§ Your assignment:
Please set down, word for word, each line from the one containing "I need to know" through the final line of the records below, both included, and nothing else.

#####

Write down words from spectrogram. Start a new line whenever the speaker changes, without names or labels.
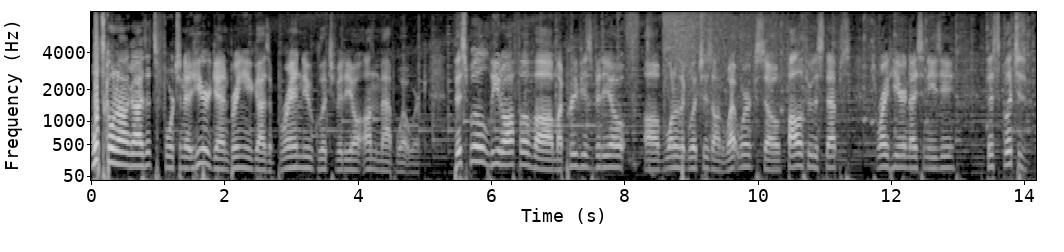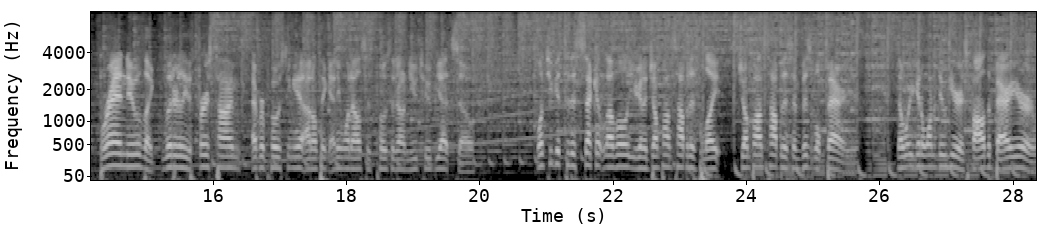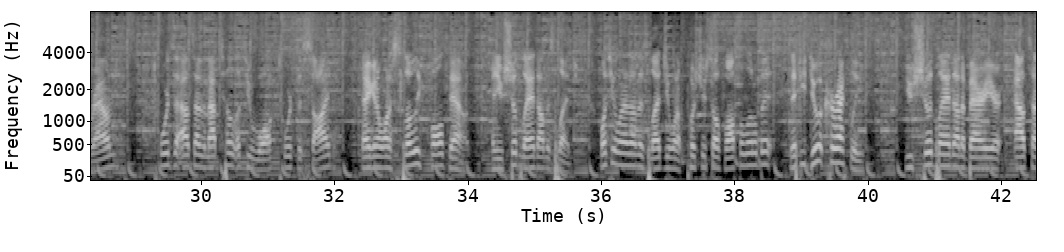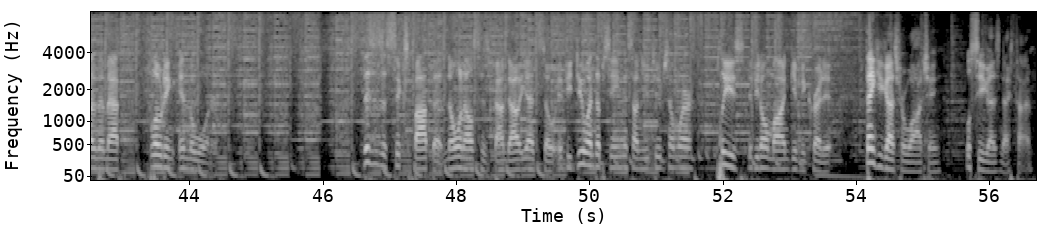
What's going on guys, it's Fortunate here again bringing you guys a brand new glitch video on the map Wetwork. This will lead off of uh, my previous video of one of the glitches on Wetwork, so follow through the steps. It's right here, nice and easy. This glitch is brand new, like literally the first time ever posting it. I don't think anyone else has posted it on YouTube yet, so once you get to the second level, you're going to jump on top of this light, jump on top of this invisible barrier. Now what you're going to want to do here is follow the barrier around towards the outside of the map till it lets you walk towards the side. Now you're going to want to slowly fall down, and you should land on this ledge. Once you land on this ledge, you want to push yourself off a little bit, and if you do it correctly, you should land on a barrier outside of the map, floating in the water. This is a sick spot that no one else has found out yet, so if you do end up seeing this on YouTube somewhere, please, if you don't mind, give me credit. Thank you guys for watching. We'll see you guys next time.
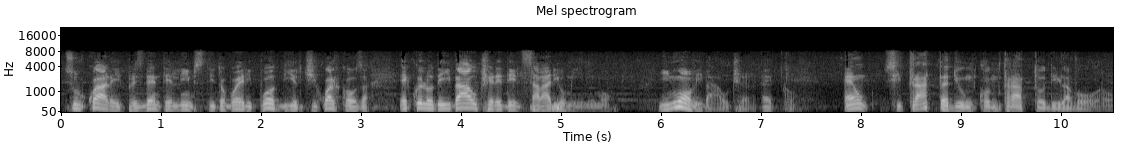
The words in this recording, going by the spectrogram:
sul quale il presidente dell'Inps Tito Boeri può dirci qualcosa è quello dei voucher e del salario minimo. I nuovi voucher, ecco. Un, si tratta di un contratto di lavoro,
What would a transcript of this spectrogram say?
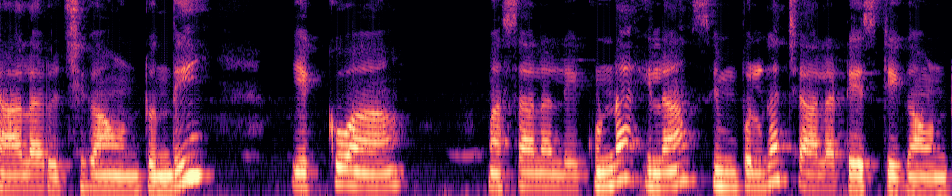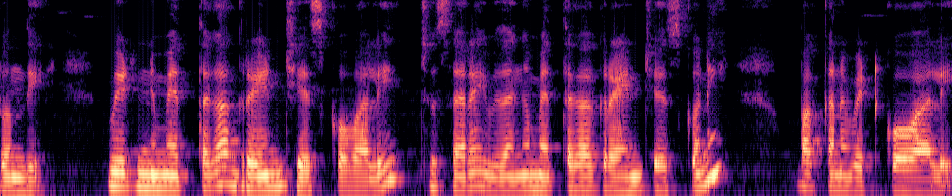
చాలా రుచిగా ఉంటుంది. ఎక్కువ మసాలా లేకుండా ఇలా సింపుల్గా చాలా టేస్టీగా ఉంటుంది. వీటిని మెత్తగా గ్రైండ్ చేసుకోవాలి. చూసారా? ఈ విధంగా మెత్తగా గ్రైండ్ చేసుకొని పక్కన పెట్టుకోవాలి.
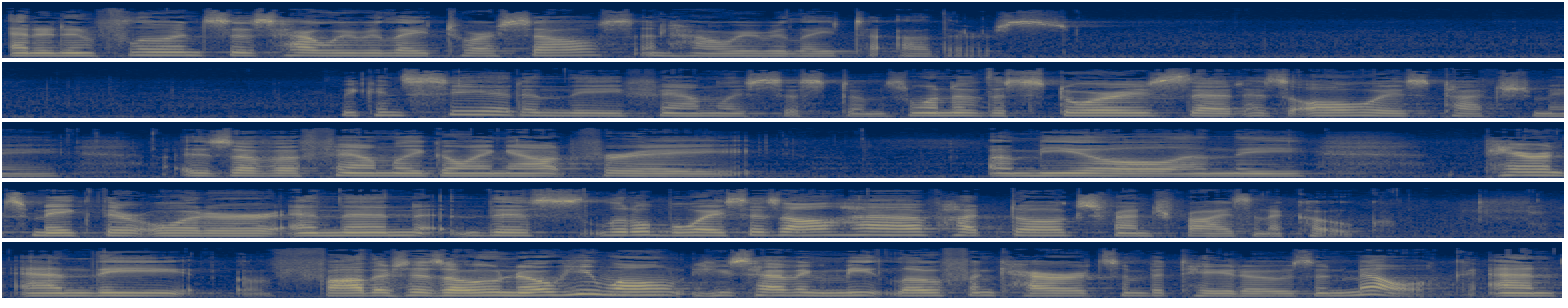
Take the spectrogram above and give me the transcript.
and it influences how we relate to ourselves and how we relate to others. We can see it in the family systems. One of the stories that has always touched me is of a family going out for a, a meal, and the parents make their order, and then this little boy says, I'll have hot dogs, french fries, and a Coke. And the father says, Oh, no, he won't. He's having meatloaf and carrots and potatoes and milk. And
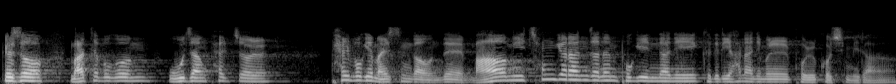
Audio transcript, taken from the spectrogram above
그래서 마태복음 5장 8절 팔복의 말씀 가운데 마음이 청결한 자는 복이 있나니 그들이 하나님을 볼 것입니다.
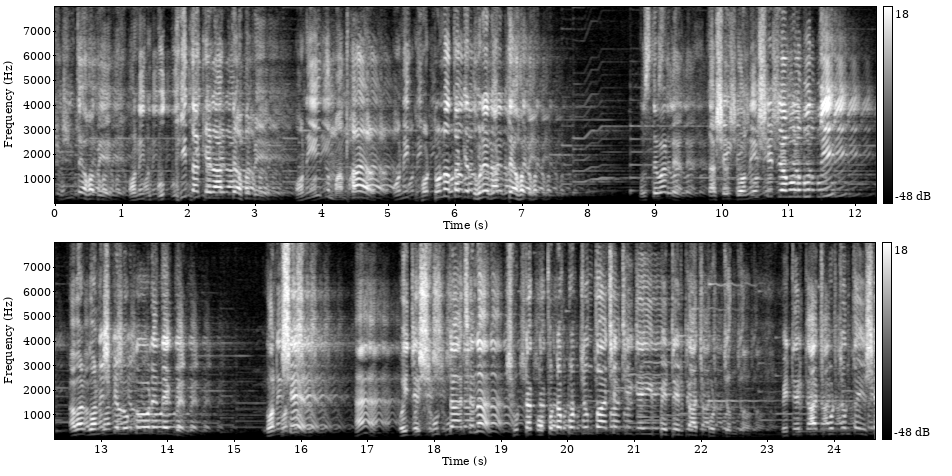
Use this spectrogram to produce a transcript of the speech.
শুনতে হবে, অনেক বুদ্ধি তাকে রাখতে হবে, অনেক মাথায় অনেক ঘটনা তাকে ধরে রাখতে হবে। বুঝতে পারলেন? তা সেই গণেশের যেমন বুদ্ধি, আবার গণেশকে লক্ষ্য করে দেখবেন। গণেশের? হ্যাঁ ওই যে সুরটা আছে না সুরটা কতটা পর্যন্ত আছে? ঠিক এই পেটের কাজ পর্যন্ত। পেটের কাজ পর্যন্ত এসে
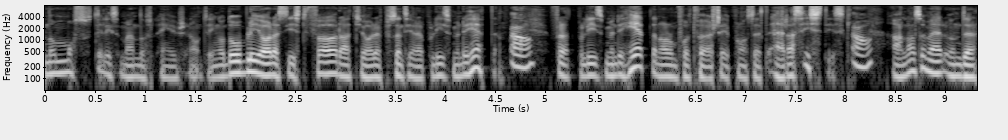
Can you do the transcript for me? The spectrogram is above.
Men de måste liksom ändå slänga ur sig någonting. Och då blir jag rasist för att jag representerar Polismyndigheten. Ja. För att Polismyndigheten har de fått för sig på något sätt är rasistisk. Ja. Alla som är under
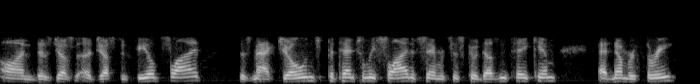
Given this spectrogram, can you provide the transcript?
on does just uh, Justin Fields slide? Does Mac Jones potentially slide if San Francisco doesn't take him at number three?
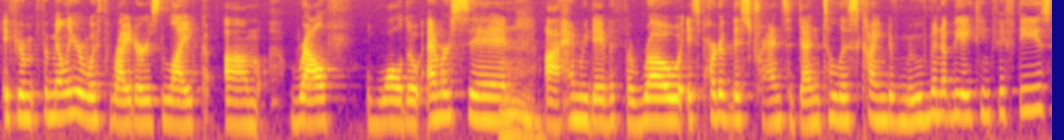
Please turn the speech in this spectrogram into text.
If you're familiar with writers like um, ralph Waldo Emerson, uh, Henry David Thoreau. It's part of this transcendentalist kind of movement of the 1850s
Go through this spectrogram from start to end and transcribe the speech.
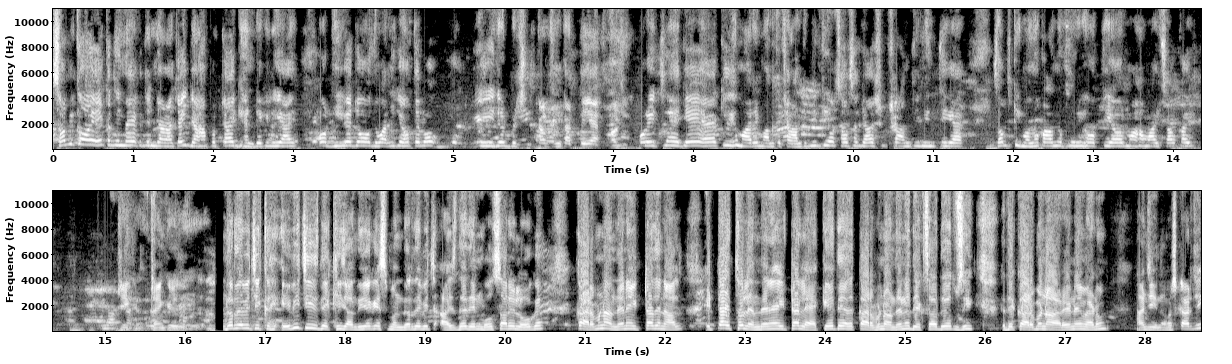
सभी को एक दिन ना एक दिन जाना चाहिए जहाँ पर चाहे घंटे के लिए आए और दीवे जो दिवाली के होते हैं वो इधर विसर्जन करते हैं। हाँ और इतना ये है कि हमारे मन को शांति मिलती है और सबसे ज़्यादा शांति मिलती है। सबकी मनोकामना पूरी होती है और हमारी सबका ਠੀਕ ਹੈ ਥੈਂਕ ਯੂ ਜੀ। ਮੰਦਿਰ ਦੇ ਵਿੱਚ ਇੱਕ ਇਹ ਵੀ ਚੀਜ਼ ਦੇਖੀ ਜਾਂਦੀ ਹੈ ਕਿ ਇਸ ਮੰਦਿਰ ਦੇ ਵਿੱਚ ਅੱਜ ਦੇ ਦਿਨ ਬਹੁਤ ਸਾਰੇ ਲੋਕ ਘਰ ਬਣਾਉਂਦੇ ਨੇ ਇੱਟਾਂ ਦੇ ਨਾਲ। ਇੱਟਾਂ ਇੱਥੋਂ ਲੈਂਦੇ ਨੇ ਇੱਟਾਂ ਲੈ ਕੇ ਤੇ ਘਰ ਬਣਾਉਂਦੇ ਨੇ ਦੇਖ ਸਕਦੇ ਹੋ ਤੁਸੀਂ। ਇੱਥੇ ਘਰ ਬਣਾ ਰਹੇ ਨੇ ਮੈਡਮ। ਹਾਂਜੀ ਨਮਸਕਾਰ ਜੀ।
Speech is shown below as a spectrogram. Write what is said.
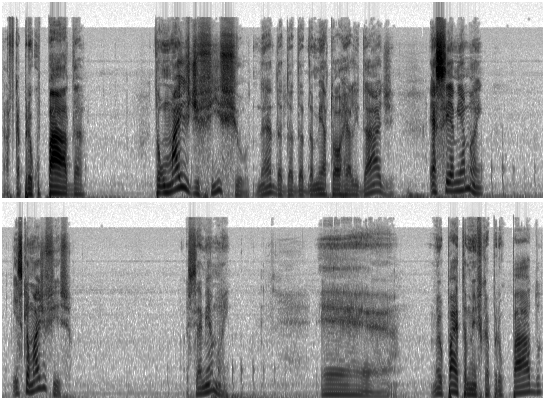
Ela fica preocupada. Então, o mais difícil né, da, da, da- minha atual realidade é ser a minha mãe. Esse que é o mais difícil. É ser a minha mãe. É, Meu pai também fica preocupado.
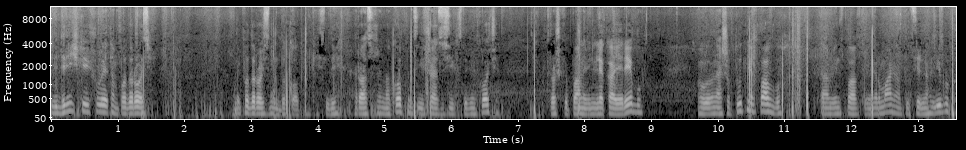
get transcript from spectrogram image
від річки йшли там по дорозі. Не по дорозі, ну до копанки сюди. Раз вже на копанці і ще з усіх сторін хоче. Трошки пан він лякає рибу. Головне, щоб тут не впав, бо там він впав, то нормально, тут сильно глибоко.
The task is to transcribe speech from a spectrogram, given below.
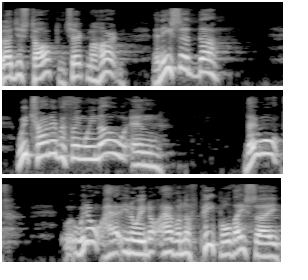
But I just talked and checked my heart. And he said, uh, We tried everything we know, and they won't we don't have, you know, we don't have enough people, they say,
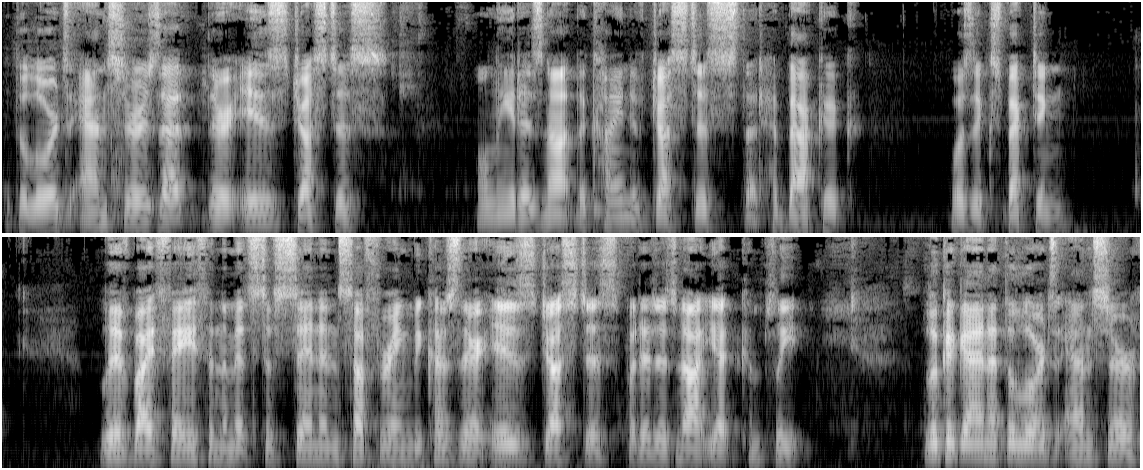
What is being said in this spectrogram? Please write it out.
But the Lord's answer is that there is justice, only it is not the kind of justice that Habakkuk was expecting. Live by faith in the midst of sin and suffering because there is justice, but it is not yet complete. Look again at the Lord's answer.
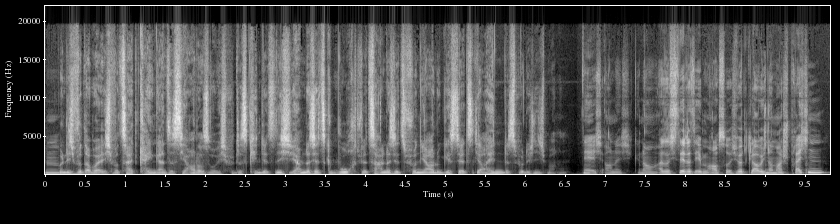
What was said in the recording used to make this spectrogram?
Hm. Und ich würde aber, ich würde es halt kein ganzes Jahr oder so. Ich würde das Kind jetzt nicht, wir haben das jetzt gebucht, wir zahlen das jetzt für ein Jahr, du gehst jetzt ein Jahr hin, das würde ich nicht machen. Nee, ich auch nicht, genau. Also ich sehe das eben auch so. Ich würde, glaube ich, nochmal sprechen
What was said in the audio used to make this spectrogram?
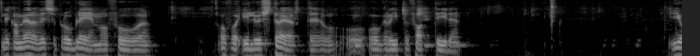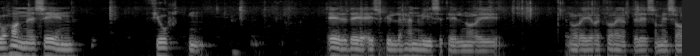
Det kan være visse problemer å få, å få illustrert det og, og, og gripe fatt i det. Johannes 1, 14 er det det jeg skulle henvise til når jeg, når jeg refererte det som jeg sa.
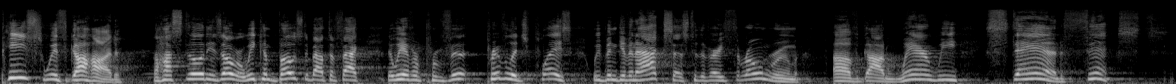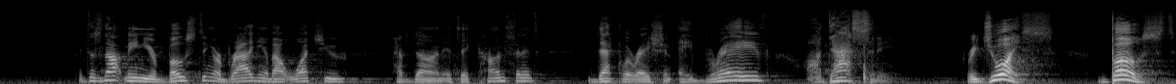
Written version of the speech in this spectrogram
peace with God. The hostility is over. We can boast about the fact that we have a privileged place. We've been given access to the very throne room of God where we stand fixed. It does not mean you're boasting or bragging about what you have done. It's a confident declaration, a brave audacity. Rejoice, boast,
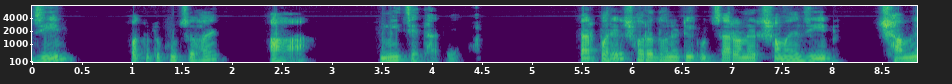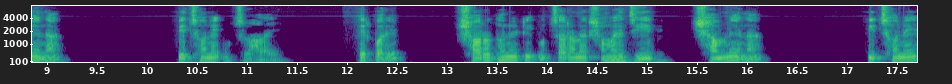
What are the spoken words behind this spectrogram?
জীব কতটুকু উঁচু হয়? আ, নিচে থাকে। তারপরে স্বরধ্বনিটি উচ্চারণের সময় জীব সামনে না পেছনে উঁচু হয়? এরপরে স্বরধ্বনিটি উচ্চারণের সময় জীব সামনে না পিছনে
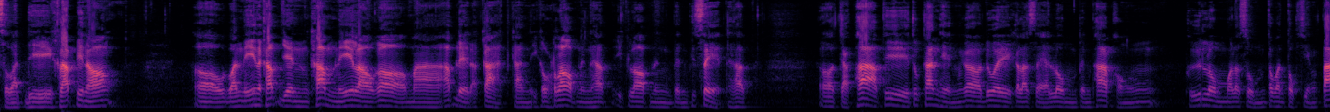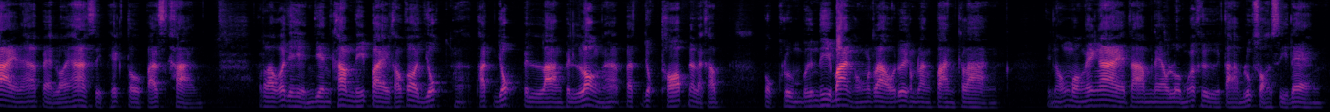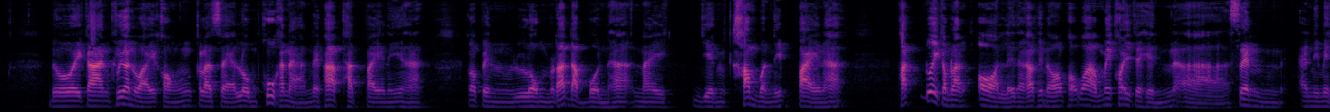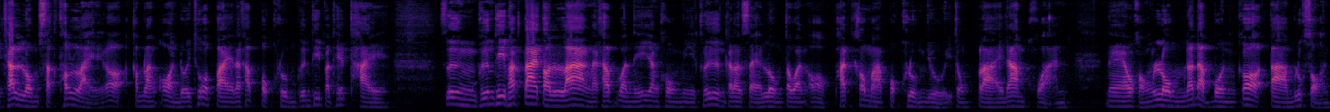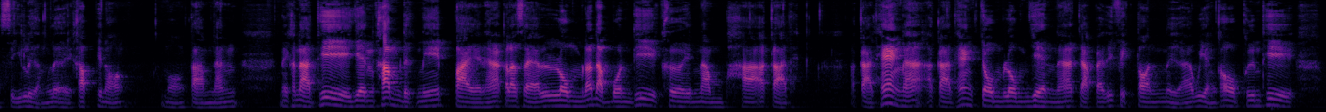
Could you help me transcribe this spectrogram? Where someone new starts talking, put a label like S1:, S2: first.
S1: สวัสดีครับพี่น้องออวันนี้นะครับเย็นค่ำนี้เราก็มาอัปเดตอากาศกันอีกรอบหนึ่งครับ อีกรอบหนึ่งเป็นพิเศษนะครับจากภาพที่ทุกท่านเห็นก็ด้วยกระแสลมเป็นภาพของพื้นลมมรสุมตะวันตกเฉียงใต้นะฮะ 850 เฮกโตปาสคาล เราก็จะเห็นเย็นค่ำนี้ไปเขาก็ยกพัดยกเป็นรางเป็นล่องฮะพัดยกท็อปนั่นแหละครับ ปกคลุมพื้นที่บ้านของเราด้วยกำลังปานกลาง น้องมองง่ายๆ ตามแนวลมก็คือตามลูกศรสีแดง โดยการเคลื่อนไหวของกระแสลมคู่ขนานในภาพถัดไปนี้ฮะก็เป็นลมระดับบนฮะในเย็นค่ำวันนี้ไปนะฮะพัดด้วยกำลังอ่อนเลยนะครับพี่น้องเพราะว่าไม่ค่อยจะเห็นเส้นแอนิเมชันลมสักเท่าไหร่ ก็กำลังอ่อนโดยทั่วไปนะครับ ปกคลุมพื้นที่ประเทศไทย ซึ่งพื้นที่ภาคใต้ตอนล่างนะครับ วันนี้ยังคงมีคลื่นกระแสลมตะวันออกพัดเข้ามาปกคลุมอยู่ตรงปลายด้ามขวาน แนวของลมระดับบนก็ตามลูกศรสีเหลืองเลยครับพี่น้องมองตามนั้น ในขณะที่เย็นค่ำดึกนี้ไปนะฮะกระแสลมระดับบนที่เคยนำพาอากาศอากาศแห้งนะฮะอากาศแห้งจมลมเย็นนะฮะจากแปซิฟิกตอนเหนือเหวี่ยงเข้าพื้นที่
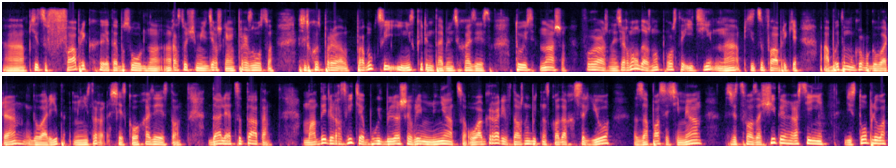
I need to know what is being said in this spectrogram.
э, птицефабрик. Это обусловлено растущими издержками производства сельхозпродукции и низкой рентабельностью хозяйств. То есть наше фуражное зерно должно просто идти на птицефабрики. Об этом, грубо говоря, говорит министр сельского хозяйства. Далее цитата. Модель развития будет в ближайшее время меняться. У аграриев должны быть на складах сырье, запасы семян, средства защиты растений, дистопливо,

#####

§ Response to this task:
I need to know what is being said in this spectrogram.
э, птицефабрик. Это обусловлено растущими издержками производства сельхозпродукции и низкой рентабельностью хозяйств. То есть наше фуражное зерно должно просто идти на птицефабрики. Об этом, грубо говоря, говорит министр сельского хозяйства. Далее цитата. Модель развития будет в ближайшее время меняться. У аграриев должны быть на складах сырье, запасы семян, средства защиты растений, дистопливо,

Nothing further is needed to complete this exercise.